Stored data entries:
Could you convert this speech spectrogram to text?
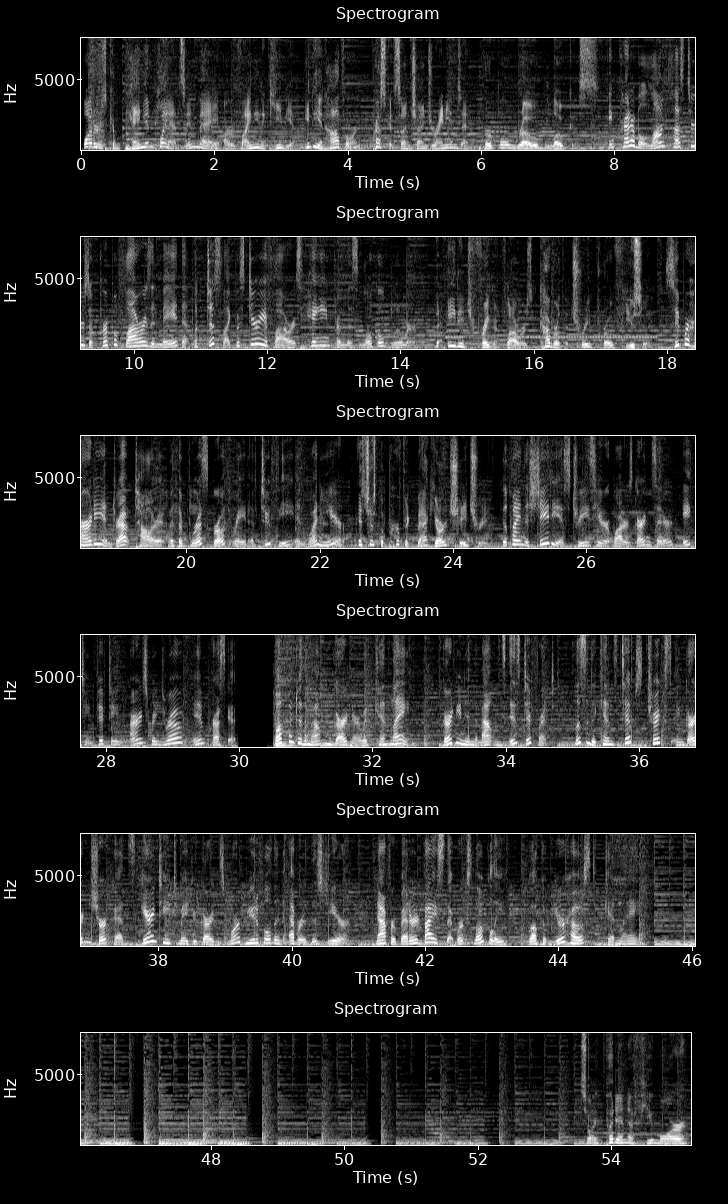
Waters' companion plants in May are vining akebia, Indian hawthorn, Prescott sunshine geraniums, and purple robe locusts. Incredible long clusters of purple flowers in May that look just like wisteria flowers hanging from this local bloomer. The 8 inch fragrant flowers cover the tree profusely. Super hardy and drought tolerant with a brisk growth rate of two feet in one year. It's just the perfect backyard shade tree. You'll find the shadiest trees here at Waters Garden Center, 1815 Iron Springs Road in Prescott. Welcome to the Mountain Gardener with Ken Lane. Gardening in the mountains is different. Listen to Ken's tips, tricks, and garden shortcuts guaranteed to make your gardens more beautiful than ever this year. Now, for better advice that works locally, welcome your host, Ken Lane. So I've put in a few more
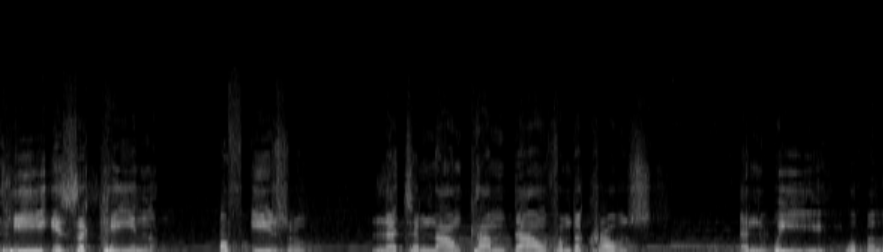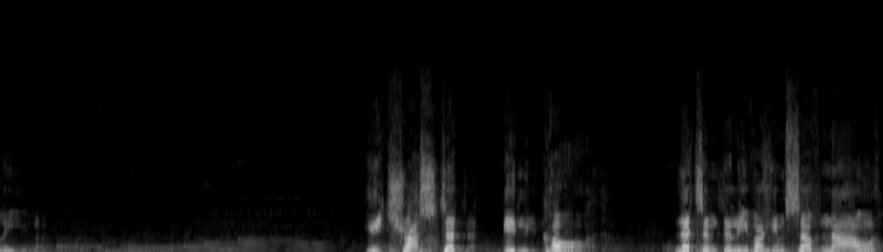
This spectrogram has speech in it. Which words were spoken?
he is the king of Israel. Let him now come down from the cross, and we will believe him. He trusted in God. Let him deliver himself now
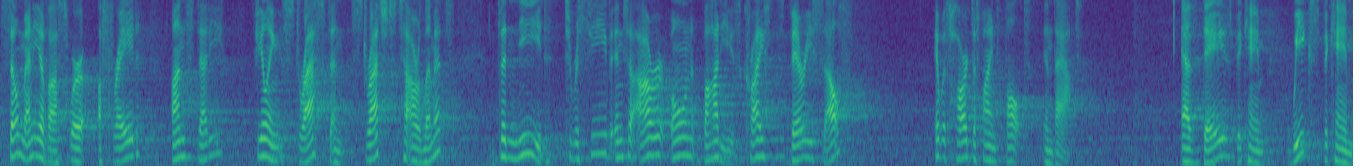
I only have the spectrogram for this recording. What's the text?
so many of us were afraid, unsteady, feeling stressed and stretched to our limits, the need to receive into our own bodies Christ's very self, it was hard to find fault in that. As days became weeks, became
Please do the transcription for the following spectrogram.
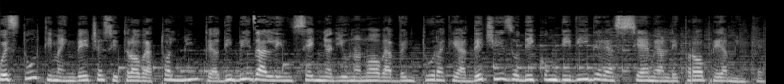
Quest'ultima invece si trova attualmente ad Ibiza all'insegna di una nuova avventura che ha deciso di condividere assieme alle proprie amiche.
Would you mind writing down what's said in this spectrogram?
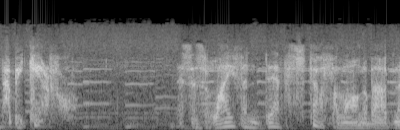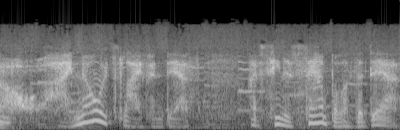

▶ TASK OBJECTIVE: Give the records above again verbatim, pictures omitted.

▶ RESULT OF THE TASK:
Could you convert this speech spectrogram to text?
Waters' companion plants in May are vining akebia, Indian hawthorn, Prescott sunshine geraniums, and purple robe locusts. Incredible long clusters of purple flowers in May that look just like wisteria flowers hanging from this local bloomer. The 8 inch fragrant flowers cover the tree profusely. Super hardy and drought tolerant with a brisk growth rate of two feet in one year. It's just the perfect backyard shade tree. You'll find the shadiest trees here at Waters Garden Center, 1815 Iron Springs Road in Prescott. Welcome to the Mountain Gardener with Ken Lane. Gardening in the mountains is different. Listen to Ken's tips, tricks, and garden shortcuts guaranteed to make your gardens more beautiful than ever this year. Now, for better advice that works locally, welcome your host, Ken Lane. So I've put in a few more
This spectrogram has speech in it. Which words were spoken?
he is the king of Israel. Let him now come down from the cross, and we will believe him. He trusted in God. Let him deliver himself now
I only have the spectrogram for this recording. What's the text?
so many of us were afraid, unsteady, feeling stressed and stretched to our limits, the need to receive into our own bodies Christ's very self, it was hard to find fault in that. As days became weeks, became
Please do the transcription for the following spectrogram.
Quest'ultima invece si trova attualmente ad Ibiza all'insegna di una nuova avventura che ha deciso di condividere assieme alle proprie amiche.
Would you mind writing down what's said in this spectrogram?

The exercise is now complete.